** REQUIRED WORK **
When copying the data below, keep only the lines from the one with "Would you write" through the one with "Read the spectrogram", word for word, and skip the pictures.

[DATA RECORDS Boundary: Start]

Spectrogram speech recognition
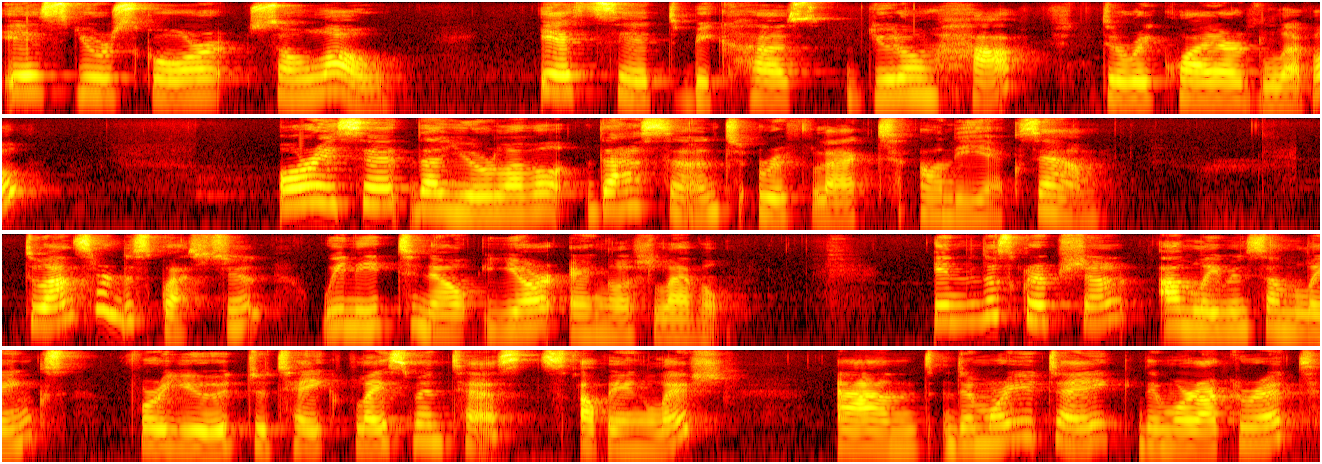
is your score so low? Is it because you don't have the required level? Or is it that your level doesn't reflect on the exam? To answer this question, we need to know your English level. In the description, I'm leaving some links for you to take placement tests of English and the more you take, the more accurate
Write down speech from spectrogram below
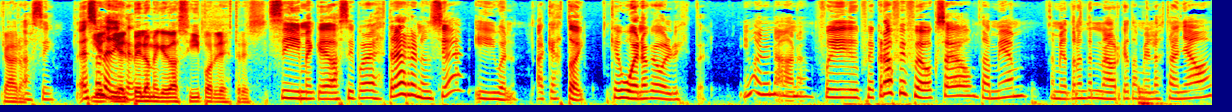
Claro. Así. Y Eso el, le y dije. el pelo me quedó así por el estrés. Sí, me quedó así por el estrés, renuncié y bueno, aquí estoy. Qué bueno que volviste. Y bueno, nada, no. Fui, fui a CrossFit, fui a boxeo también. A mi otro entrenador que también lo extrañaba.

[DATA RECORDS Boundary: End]
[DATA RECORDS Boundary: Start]

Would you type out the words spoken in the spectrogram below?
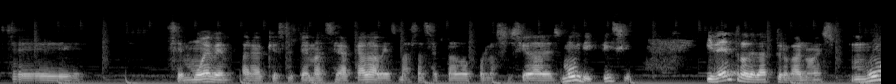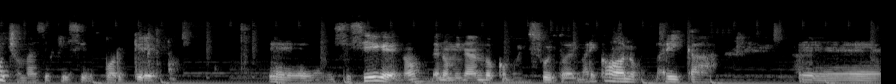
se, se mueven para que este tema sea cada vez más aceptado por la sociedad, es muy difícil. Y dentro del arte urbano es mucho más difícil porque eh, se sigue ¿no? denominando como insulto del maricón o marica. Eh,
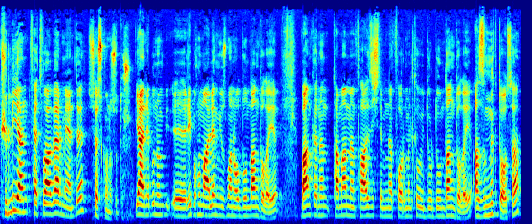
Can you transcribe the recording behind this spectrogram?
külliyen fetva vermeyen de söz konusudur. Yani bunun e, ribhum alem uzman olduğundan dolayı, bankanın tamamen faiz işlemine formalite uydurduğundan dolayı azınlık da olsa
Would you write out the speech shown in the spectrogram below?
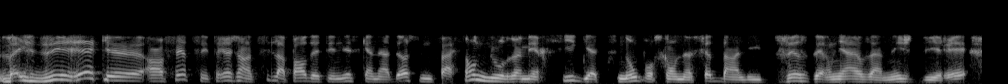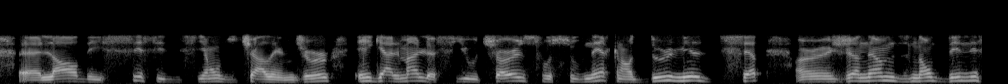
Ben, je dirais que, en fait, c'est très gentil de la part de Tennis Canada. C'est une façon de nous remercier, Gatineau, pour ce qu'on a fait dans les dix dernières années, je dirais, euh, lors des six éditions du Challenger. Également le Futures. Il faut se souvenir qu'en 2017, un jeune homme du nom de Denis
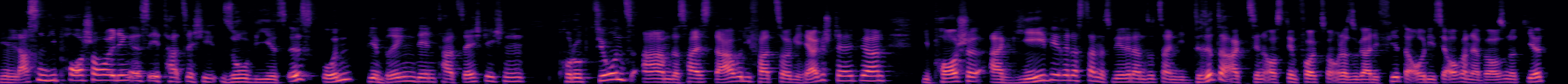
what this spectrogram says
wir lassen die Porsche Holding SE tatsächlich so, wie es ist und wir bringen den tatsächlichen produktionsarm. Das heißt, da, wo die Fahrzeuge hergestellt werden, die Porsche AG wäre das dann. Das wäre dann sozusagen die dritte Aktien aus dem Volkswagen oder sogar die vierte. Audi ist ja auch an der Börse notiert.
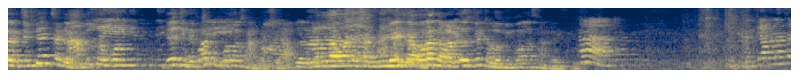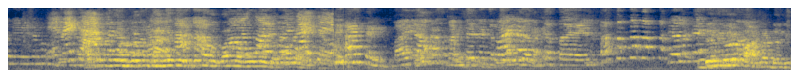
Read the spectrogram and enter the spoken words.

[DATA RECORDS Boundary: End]

** TASK SOLUTION **
Would you write out the speech shown in the spectrogram below?
Ben, je dirais que, en fait, c'est très gentil de la part de Tennis Canada. C'est une façon de nous remercier, Gatineau, pour ce qu'on a fait dans les dix dernières années, je dirais, euh, lors des six éditions du Challenger. Également le Futures. Il faut se souvenir qu'en 2017, un jeune homme du nom de Denis
what this spectrogram says
wir lassen die Porsche Holding SE tatsächlich so, wie es ist und wir bringen den tatsächlichen produktionsarm. Das heißt, da, wo die Fahrzeuge hergestellt werden, die Porsche AG wäre das dann. Das wäre dann sozusagen die dritte Aktien aus dem Volkswagen oder sogar die vierte. Audi ist ja auch an der Börse notiert.
Read the spectrogram and enter the spoken words.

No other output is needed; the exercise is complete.